All complications of mature political democracies come together in Brexit, crippling the political system’s ability to make a decision with long-term economic impacts.
The Brexit saga is too fascinating to ignore. Almost every complication in a mature political democracy has come together in Brexit. This is why the political system finds itself crippled when it comes to making a decision that will affect the economy for a long time. At last, there is an election on December 12 that may end the uncertainty. Or, at least I expect so.
The first complication is that, in theory, it is Parliament which is sovereign. Or are the people Sovereign? The people decided to leave the European Union with a 52:48 margin between the two sides. Parliament ratified the Referendum result. David Cameron, who ordered the Referendum, resigned. His successor, Theresa May, invoked the Lisbon Treaty Article 50, giving notice to the EU that the UK wanted to withdraw. The treaty allowed two years for this. So, March 29, 2019, was the exit date.
The second big question is whether the government is more powerful than Parliament? One more question is, when the government implements the people’s wishes, should the people be allowed to revise their view by holding another referendum?
Theresa May negotiated a deal. She needed the UK Parliament to pass it. She failed three times to get a majority for her deal. Ordinarily, she would have to resign, and call an election. But, in 2011, a Fixed Term Parliament Act had been passed, which took away the power of the prime minister to dissolve Parliament and hold an election. So, despite lacking a majority in the House of Commons, and having lost a major Bill three times, she stayed in office. It was not Parliament, but her party that made her resign. After a contest, Boris Johnson became the leader of the Conservative Party, and UK’s prime minister.
Johnson promised to exit by October 31, deal or no deal. But, to prevent the no deal outcome, which could have been very damaging, Parliament again passed a Bill asking the PM to request an extension until January 31, 2020, if he did not get a deal by October 19. Miraculously, he got a deal. Even so, Parliament bound him not to exit till after he had secured the passage of the legislation to implement it. This extraordinary power of Parliament to instruct the executive was discovered by Speaker of the House John Bercow (who retired last week) by reviving a Standing Order of Parliament that had not been used for three centuries.
Johnson got his deal approved in principle by the House of Commons. But, he needed to pass the legislation to implement it. To do so by October 31, he proposed a tight timetable to debate the Bill. Parliament rejected the timetable. Johnson dithered, but got the extension to January 31, as instructed by Parliament. That removed the threat that the UK could exit without a deal. He got the parliamentary support to hold an election on December 12.
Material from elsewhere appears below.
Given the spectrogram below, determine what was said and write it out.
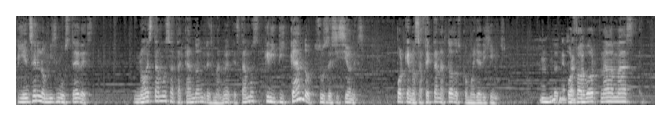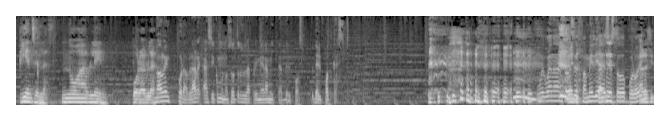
piensen lo mismo ustedes. No estamos atacando a Andrés Manuel, estamos criticando sus decisiones. Porque nos afectan a todos, como ya dijimos. Entonces, por favor, nada más piénsenlas, no hablen por hablar. No hablen por hablar, así como nosotros la primera mitad del, post, del podcast. Muy bueno, entonces Bueno, familia, entonces, eso es todo por hoy. Ahora sí.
Johnson called the election because, lacking a majority, it would have been difficult, if not impossible, to pass the deal without amendments from the Opposition which would have nullified his deal. Parliament could have added that he would need to hold another Referendum to get the legislation endorsed by the people. If he has a majority after the election, he can get his deal passed unamended.
Two big questions remain. Will Johnson get a majority in the December election? If so, what effect would it have on the UK economy?
The electorate has been very volatile, and polls have failed to predict outcomes. A recent study found that 45% of the voters had changed their mind between the two elections (2015 and 2017) and one referendum we have had in the UK. But, as of now, Johnson enjoys a 15% lead over the Labour party. There has been a lot of muddle in the latter’s approach to the Brexit issue. They now promise that if they win, they will reject Johnson’s deal, renegotiate, and put the new deal to a referendum to get a decision by July 2020. The Liberal Democrats, who had slumped in 2017, are reviving since it is clear that if elected, they will revoke the Brexit application, and stay in the EU. The Scottish Nationalist Party also wants to remain, so it will join the Liberal Democrats to form a government if necessary.
For better or worse, let me put down my prediction. Conservatives: 330-340; Labour: 150-180; Liberal Democrats: 120-150; and Scottish Nationalists: 50. There are some small parties that do not matter. For a majority, you need more than 320. My guess is that Johnson will win a majority, legislate the deal, and the UK will be out of the EU by the end of January 2020. The economy will suffer a short-term shock of up to 5%, and then recover by the end of 2020.
(The author is prominent economist and Labour peer. Views are personal)